Work task >>
Every line with the word "levels" in it should be extracted from the data that follows.
Provided material Start Marker
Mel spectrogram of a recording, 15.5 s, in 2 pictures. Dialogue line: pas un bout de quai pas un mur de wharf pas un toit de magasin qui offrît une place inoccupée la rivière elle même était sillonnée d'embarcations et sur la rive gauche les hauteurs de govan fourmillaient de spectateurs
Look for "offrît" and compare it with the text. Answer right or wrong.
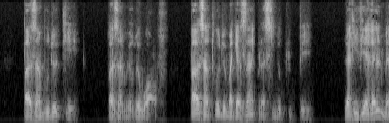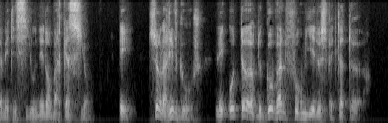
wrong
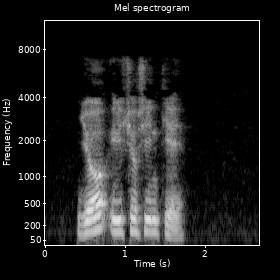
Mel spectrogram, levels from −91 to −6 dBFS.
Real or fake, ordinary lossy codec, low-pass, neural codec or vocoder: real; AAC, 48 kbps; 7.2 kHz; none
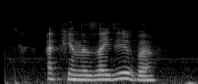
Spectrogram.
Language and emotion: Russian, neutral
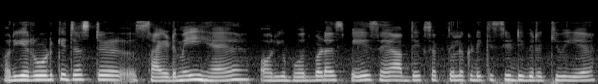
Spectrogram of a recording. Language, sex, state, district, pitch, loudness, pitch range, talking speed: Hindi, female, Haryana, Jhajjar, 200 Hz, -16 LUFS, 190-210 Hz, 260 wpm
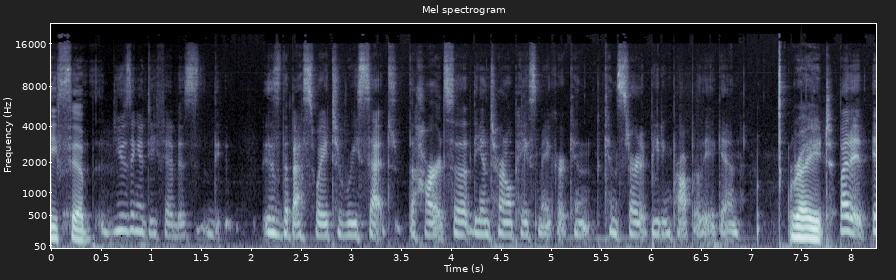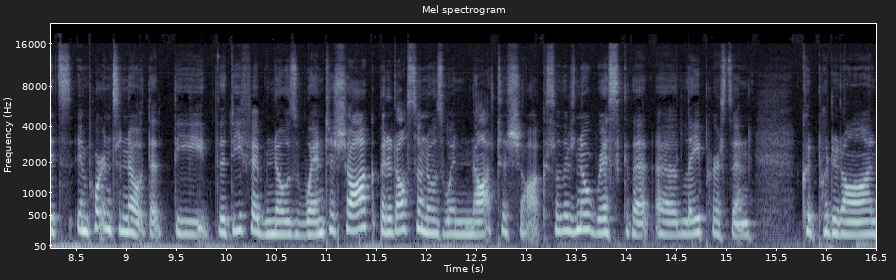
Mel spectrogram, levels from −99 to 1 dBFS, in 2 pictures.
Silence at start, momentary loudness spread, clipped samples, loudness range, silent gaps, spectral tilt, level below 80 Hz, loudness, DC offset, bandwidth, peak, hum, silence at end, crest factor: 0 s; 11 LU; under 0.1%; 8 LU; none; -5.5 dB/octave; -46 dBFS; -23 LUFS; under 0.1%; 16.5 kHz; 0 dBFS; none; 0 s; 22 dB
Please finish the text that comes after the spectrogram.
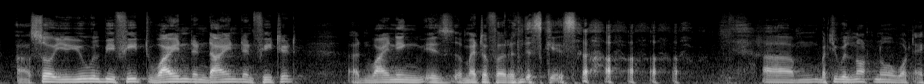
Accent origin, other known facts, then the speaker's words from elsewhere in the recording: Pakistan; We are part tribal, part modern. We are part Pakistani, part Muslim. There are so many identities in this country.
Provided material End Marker
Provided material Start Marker
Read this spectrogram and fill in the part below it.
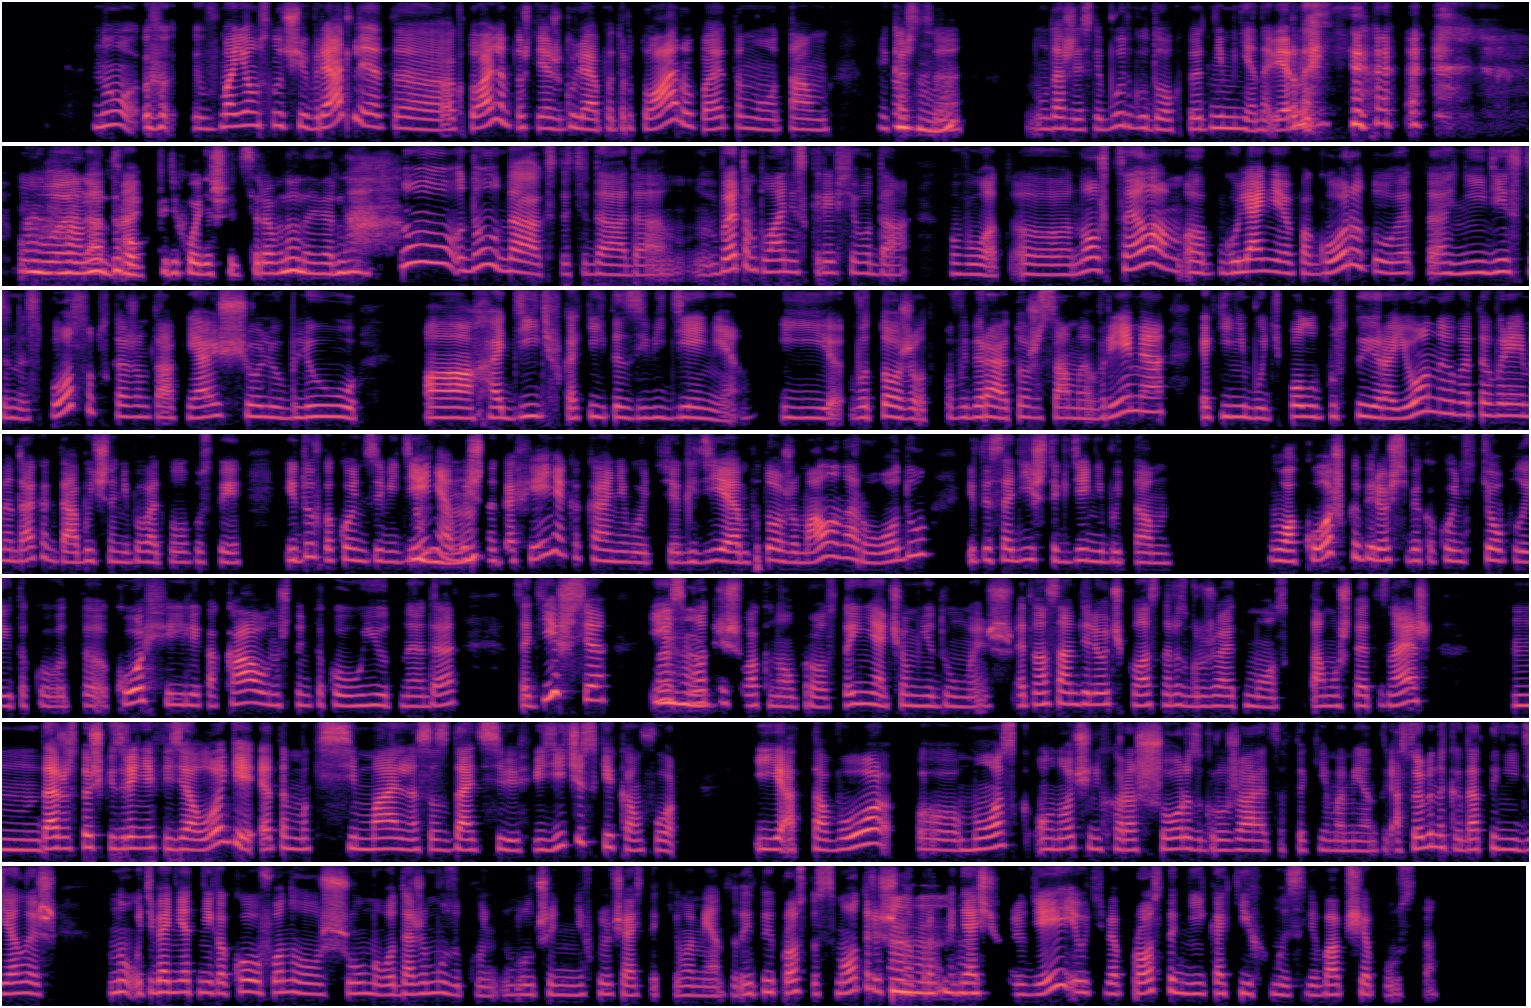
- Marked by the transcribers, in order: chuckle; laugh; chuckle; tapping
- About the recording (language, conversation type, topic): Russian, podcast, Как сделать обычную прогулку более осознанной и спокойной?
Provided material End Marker
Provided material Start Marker
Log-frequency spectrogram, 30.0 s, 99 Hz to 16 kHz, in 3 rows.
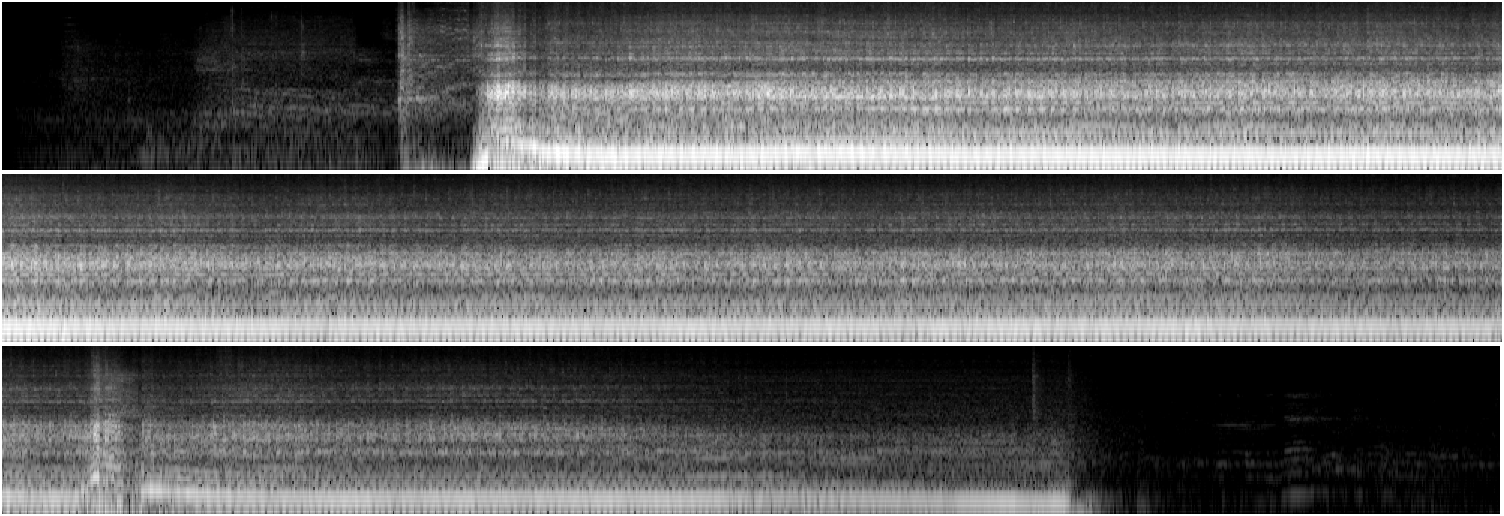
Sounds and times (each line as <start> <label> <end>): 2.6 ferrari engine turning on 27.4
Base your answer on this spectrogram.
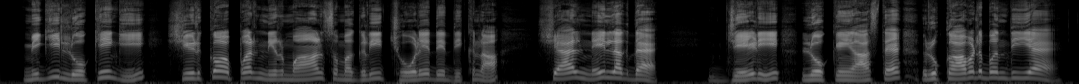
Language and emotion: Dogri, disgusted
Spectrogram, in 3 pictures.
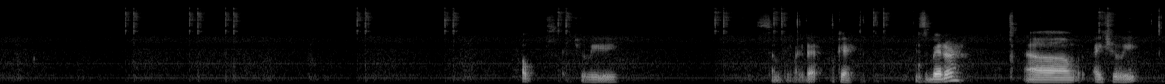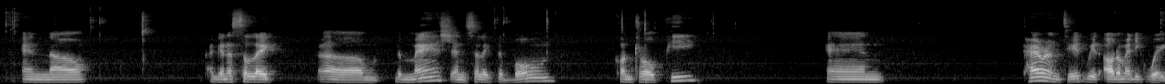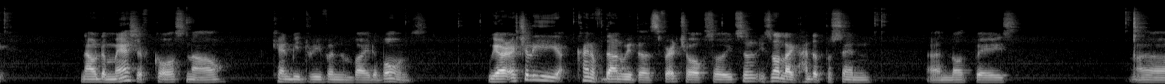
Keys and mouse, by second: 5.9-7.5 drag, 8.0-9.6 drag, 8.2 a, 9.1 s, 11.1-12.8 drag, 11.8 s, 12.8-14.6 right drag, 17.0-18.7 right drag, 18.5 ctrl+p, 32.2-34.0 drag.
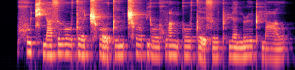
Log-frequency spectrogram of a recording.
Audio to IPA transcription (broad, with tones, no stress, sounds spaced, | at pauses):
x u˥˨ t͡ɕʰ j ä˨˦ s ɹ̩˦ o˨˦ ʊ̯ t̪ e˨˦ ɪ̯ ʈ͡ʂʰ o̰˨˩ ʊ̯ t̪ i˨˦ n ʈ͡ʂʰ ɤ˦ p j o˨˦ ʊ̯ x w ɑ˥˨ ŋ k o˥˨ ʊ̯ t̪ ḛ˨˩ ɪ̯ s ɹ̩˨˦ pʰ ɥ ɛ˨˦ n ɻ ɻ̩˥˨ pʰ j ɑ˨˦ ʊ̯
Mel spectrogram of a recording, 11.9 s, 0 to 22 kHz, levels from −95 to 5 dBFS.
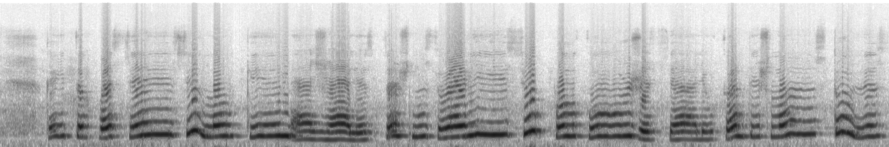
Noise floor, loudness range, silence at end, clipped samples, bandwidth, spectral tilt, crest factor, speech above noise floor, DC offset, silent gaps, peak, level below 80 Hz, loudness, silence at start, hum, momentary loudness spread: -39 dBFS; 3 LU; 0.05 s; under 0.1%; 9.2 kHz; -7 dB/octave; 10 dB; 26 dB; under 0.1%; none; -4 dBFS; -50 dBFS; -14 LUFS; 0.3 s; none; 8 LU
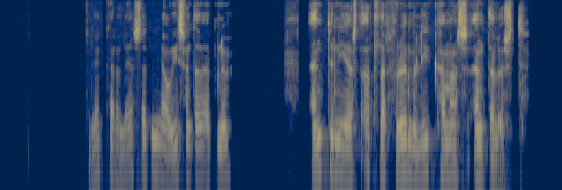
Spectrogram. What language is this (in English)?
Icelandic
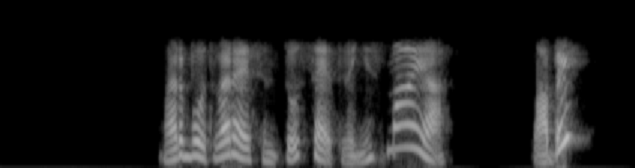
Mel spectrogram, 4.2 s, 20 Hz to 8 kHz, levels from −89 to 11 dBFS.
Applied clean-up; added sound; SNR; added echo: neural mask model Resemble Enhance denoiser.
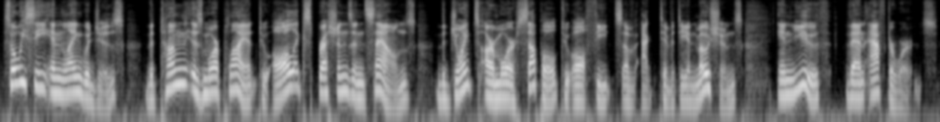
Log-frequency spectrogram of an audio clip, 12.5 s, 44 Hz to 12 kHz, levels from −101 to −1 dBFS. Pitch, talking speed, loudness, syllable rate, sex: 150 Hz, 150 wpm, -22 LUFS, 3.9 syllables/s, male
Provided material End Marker
Answer space >>
Mel spectrogram, levels from −91 to −6 dBFS.
Mel spectrogram, levels from −99 to 1 dBFS, in 2 pictures.
Mel spectrogram of a recording, 11.9 s, 0 to 22 kHz, levels from −95 to 5 dBFS.
Mel spectrogram, 4.2 s, 20 Hz to 8 kHz, levels from −89 to 11 dBFS.
Log-frequency spectrogram of an audio clip, 12.5 s, 44 Hz to 12 kHz, levels from −101 to −1 dBFS. Pitch, talking speed, loudness, syllable rate, sex: 150 Hz, 150 wpm, -22 LUFS, 3.9 syllables/s, male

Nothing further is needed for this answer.